US Violating Int. Child Labor Convention

The US joins some of the worst nations of the world in violating international child labor standards:

In an unusual development, the Committee of Experts of the UN's International Labor Organization (ILO) has found the United States Government to be in violation of Convention 182. Convention 182, the newest "core" convention of the ILO, calls for the prohibition and elimination of the "worst forms" of child labor.
How is the US violating the Convention? By allowing children to work in hazardous conditions:
In keeping with the convention, the FLSA bans employment in hazardous occupations and work activities for persons under 18 years old. However, it runs afoul of the convention, in part, with permissive rules that apply to child labor in hazardous agricultural occupations, including a lower minimum age of 16.
Also, because the federal minimum wage- the Fair Labor Standards Act (FLSA)- is the main enforcement tool against child labor, the fact that much of agriculture is exempted from FLSA means that many children end up working in US fields, with injury and death uncomfortably common:
In a significant caveat, NIOSH referred to the FLSA exemptions for agricultural work, noting that its study "does not address statutory issues such as minimum age for work in HOs and exemptions from the FLSA … Many deaths and serious injuries occur among youth not covered by the FLSA."

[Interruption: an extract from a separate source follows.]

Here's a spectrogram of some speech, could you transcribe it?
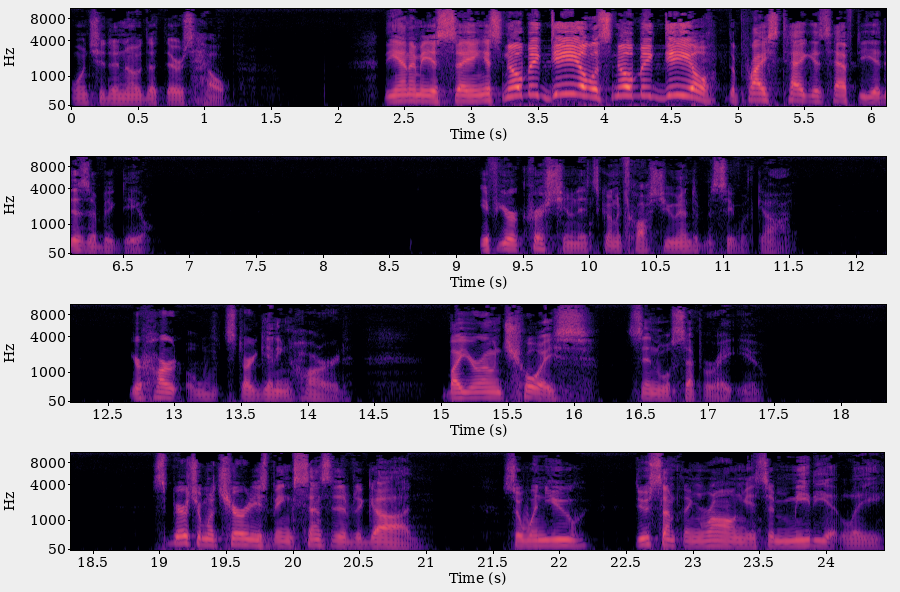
I want you to know that there's help. The enemy is saying, It's no big deal, it's no big deal. The price tag is hefty, it is a big deal. If you're a Christian, it's going to cost you intimacy with God your heart will start getting hard. By your own choice, sin will separate you. Spiritual maturity is being sensitive to God. So when you do something wrong, it's immediately,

The report states: "Thirty-five percent of the young workers killed over the 1992-1997 period lost their lives in agricultural production jobs … Youth 15 to 17 years of age working in agriculture appeared to have over four times the risk for fatal injury of youth workers in other industries … Changes to HOs could not be expected to impact these young worker injury deaths since they are exempt from the FLSA."

It's worth understanding that this is not an oversight. The US government is deliberately violating international law in the field of agriculture, something acknowledged when the Child Labor Convention was approved in the Senate:
The U.S. Senate saw the problem coming from the outset and qualified its 1999 ratification with an "understanding" that, in its view, Convention 182 was not intended "to lead to a change in the agricultural employment provisions or any other provision of the Fair Labor Standards Act in the United States." Since reservations to ILO conventions are inadmissible, however, the Senate's legal gimmick for securing a politically cost-free ratification failed to fend off the committee's scrutiny.

The Bush administration, it seems, now intends to ignore the ILO’s determination of U.S. noncompliance with the convention, while keeping it out of the public discourse.

Killing children in violation of international law- it's not just for third world dictators.

Posted by Nathan at November 17, 2003 04:09 PM